“I demand the highest standards in sleep, recovery and nutrition because that makes the difference if you can perform every third or fourth day. That is the demand for every top player, so at Man United we are demanding the highest standards.”

For an exemplar of the on-field consistency required Ten Hag might not nominate Sancho, though faith is retained in a forward who could be deployed as a false 9 given his ability to drop deep and run in behind, shown by his goal in the tour opener against Arsenal. In two seasons Sancho’s return is 12 goals from 79 appearances with six assists, so a fair question is whether the new one is make-or-break for the 23-year-old.

Ten Hag says: “He has the skills. He has to show consistently that he can make a huge contribution. When you are a front player, end product is the key. So make sure you are making the key actions, the final pass and get your goals in.

“The rest has to be good as well [pressing and attitude]. That is your foundation and then you meet all the other standards that we expect.”

Sancho missed a chunk of last season – from 22 October to 1 February – because of physical and mental challenges. Ten Hag says: “At this moment he is in a very good vibe. He decides how he is, how his mood and vibe is. He has a lot of energy, we have all seen that from the moment he came back. He wants to enjoy football and be successful.”

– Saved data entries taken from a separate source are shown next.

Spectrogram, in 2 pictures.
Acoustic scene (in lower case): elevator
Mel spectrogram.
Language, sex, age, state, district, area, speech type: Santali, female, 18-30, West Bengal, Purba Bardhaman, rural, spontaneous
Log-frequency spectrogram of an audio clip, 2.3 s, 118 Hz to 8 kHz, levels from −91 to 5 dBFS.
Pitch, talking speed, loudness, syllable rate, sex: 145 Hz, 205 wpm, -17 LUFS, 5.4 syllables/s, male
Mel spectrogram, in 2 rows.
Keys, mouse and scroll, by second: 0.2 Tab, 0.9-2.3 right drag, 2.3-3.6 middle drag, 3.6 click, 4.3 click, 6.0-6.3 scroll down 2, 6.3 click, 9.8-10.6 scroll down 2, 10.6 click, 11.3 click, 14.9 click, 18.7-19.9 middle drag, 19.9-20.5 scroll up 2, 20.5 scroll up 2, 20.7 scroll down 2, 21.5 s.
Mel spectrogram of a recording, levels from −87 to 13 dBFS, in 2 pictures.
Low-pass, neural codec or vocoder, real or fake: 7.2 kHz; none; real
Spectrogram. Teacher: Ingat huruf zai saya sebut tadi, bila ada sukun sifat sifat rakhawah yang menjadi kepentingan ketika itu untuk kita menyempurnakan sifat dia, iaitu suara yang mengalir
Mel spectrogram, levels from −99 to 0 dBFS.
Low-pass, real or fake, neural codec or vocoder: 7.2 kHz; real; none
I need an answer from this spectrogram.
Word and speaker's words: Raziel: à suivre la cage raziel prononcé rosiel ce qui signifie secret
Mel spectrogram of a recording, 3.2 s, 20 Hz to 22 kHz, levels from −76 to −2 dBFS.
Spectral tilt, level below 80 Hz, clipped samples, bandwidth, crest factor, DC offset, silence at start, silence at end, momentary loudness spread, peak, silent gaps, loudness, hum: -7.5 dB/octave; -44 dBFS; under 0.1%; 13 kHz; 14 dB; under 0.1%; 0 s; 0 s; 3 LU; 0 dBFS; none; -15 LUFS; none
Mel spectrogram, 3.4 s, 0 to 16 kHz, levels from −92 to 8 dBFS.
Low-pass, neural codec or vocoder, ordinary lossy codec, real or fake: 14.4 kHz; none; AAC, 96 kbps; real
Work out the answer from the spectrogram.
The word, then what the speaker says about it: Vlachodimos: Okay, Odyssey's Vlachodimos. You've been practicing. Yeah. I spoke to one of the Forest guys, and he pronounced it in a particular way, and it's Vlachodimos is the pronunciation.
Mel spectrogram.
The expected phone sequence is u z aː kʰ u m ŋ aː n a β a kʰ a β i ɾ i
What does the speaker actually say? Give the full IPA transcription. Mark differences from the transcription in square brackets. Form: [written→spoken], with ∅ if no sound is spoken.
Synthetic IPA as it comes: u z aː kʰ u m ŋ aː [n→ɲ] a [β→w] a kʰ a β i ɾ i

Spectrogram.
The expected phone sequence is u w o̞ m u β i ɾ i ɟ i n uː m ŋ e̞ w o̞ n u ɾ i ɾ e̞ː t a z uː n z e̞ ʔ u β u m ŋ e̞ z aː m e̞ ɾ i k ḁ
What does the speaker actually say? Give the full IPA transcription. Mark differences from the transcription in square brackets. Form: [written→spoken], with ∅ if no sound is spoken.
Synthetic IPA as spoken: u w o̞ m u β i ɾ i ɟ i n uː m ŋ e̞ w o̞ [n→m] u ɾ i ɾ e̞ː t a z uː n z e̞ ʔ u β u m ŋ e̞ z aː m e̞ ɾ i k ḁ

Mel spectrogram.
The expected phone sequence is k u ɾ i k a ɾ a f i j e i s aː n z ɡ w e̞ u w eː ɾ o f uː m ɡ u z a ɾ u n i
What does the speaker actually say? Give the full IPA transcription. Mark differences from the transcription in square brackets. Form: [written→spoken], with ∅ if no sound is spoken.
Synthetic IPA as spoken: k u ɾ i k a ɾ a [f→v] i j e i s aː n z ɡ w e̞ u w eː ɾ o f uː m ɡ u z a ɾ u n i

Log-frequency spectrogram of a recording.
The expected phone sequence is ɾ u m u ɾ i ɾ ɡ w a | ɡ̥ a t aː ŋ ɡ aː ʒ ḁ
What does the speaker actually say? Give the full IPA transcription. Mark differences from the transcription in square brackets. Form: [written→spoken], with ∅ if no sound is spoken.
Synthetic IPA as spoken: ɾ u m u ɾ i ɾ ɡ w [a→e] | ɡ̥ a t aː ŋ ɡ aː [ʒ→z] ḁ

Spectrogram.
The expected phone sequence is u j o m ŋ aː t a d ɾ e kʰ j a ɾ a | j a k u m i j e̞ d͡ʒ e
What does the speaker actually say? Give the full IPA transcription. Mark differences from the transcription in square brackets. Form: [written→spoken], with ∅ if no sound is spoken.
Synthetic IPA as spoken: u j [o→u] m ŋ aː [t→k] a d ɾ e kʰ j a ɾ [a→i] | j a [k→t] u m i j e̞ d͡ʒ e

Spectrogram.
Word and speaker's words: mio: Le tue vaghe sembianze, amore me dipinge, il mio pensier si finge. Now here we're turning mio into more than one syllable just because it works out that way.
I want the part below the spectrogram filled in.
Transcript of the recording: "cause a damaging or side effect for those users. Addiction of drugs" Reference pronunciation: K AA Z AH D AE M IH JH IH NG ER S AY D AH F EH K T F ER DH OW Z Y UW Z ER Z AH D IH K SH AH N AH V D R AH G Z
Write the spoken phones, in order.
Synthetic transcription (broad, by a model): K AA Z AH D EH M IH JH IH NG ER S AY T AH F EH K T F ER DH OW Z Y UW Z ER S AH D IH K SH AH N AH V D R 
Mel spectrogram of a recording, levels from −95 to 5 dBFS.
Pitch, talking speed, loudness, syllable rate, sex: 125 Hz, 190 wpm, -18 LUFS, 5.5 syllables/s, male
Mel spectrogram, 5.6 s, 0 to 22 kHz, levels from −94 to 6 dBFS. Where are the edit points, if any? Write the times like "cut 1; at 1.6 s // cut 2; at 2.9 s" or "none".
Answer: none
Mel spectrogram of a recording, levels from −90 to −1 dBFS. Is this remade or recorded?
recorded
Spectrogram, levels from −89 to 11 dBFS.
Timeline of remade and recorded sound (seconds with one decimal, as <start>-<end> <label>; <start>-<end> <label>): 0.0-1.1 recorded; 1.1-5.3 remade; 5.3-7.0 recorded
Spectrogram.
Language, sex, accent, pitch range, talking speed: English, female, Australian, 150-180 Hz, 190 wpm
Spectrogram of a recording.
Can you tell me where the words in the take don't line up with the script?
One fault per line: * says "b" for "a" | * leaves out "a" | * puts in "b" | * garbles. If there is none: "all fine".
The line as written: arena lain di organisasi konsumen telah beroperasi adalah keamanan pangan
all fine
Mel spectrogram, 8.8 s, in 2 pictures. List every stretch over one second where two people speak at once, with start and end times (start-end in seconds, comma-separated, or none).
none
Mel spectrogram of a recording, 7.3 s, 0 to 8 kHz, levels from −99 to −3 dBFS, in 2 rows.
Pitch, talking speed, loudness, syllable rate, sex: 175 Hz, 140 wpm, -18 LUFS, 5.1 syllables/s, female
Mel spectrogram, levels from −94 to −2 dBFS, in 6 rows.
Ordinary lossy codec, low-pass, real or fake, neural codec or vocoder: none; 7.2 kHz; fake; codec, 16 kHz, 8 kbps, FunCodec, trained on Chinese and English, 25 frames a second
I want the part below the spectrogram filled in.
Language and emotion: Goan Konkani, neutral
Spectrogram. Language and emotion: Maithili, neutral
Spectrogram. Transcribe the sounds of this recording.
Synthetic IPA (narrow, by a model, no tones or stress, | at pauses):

Sancho has struggled after being a major act at his previous club, Borussia Dortmund. “It’s the development,” Ten Hag says. “The Bundesliga is perfect preparation for the Premier League, [which is] tougher. I saw many games at Dortmund and Jadon is not such a different player as he is here.”

A few days before the Arsenal victory, Ten Hag removed the captaincy from Harry Maguire, awarding it to Bruno Fernandes. Although the club will listen to offers for Maguire (a £20m bid from West Ham has been dismissed), Ten Hag insists the defender can still have a future at the club – if the England international wishes.

“When you are at Man United you have to fight for your position, bring your skills and prove you are the best for the team and contribute the most. Didn’t I play him? But see his competition – it’s tough when you’re competing with Rapha Varane and Victor Lindelöf. That has nothing to do with the belief.

“I have often chosen a player ahead of Harry, that’s true. But that says nothing about me not believing in him. He has to show he is better for the team than Rapha or Victor – that’s a normal situation in top football.”

Last season, United beat City and Liverpool at home (2-1 each) but were trounced 6-3 and 7-0 at two of their greatest rivals. There was, too, a 4–0 defeat at Brentford. All of these featured a concerning in-match collapse.

Erik ten Hag makes clear his unhappiness during his team’s 6-3 defeat at Manchester City last October.

Erik ten Hag makes clear his unhappiness during his team’s 6-3 defeat at Manchester City last October. Photograph: Javier García/Shutterstock

Ten Hag concedes the point while also arguing for his players: “There were also games where we bounced back. But it’s true, we proved we can beat anyone, all of the big teams in the world, but also had our bad days and have to be more consistent. We have to learn from that – but still it’s only three points.

“This season I’m sure there will be bad results coming and we have to deal with it. Of course avoid it but when it happens we [need] damage control for a period, then in a later stage of the game find a way back. That is definitely also one of our challenges this season.”

The subject of Højlund is off-limits until the £64m (plus £8m add-ons) transfer is official, but Ten Hag offers a glimpse of why, initially, Tottenham’s Harry Kane was the No 1 target before the club ended its pursuit. “I don’t talk about players in other clubs,” he says.

“I have to respect the club and respect the player. Especially Harry Kane, I have huge respect because he is a great striker, one of the best ever. Maybe he can be the best striker ever in the Premier League.”

For Ten Hag and his team there are two more friendlies next weekend – against Lens and Athletic Club – before the real stuff begins with Wolves’s visit to Old Trafford on 14 August. As ever with United, the season will be a fascinating watch.